- Write the tasks on sticky cards and stick them on large visible boards. All the user stories must be visible to the entire team.
- Don’t forget to track the progress of each task by using a grid. Keep an eye on who completes each task on time, the overall time to complete it, and how much time is remaining.
- Also, use burndown charts to calculate if your project is progressing on, ahead, or behind schedule.
Remember, during the iteration planning, every team member should get the chance to share their opinion and concerns regarding the project. Communicating openly will ensure everyone is on the same page.
Plan Daily Stand-Up Meetings
Daily stand-up meetings are essential to identify any issues early. A project manager has to manage the stand-up meetings and keep the team members aligned.
Here are a few components of daily stand-up meetings:
- The daily stand-up meetings are a maximum of 15 minutes long.
- In each meeting, the team members share updates on what task they did yesterday, what they’ll do today, what issues they are facing while working on the task, etc.
- In daily stand-up meetings, teams should briefly report the obstacles they face while working on a project.
Review the Iterations
After each iteration, the team with stakeholders should assemble to review their progress. In iteration review, the team must focus on what went well and what needs improvement.
Apart from review, keeping your customers or clients updated about the project’s progress is important. It will provide more improvement opportunities if they can check the project and provide feedback anytime.
Complete and Release
Once you’ve completed the project that meets your client’s expectations and needs, you can release it to a larger customer base. However, if, after project completion, any error occurs, you may have to be flexible for changes.
Effective project management depends on technical expertise and strong collaboration, communication, and interpersonal skills.

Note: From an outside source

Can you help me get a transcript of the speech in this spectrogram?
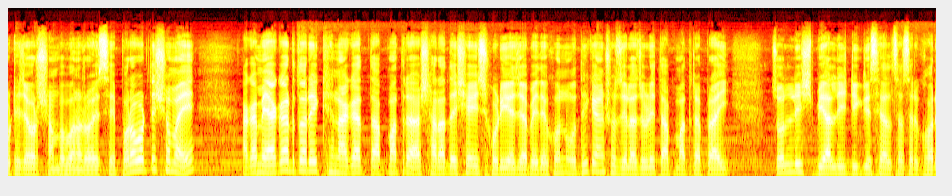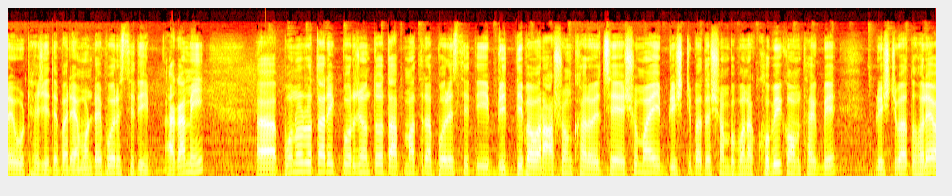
উঠে যাওয়ার সম্ভাবনা রয়েছে। পরবর্তী সময়ে আগামী এগারো তারিখ নাগাদ তাপমাত্রা সারা দেশেই ছড়িয়ে যাবে। দেখুন, অধিকাংশ জেলা জুড়ে তাপমাত্রা প্রায় চল্লিশ বিয়াল্লিশ ডিগ্রি সেলসিয়াসের ঘরে উঠে যেতে পারে এমনটাই পরিস্থিতি। আগামী পনেরো তারিখ পর্যন্ত তাপমাত্রা পরিস্থিতি বৃদ্ধি পাওয়ার আশঙ্কা রয়েছে। এ সময় বৃষ্টিপাতের সম্ভাবনা খুবই কম থাকবে। বৃষ্টিপাত হলেও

Your communication skills with the team will improve with each project you manage. You can also use effective communication tools or channels within the agile team for effective project management.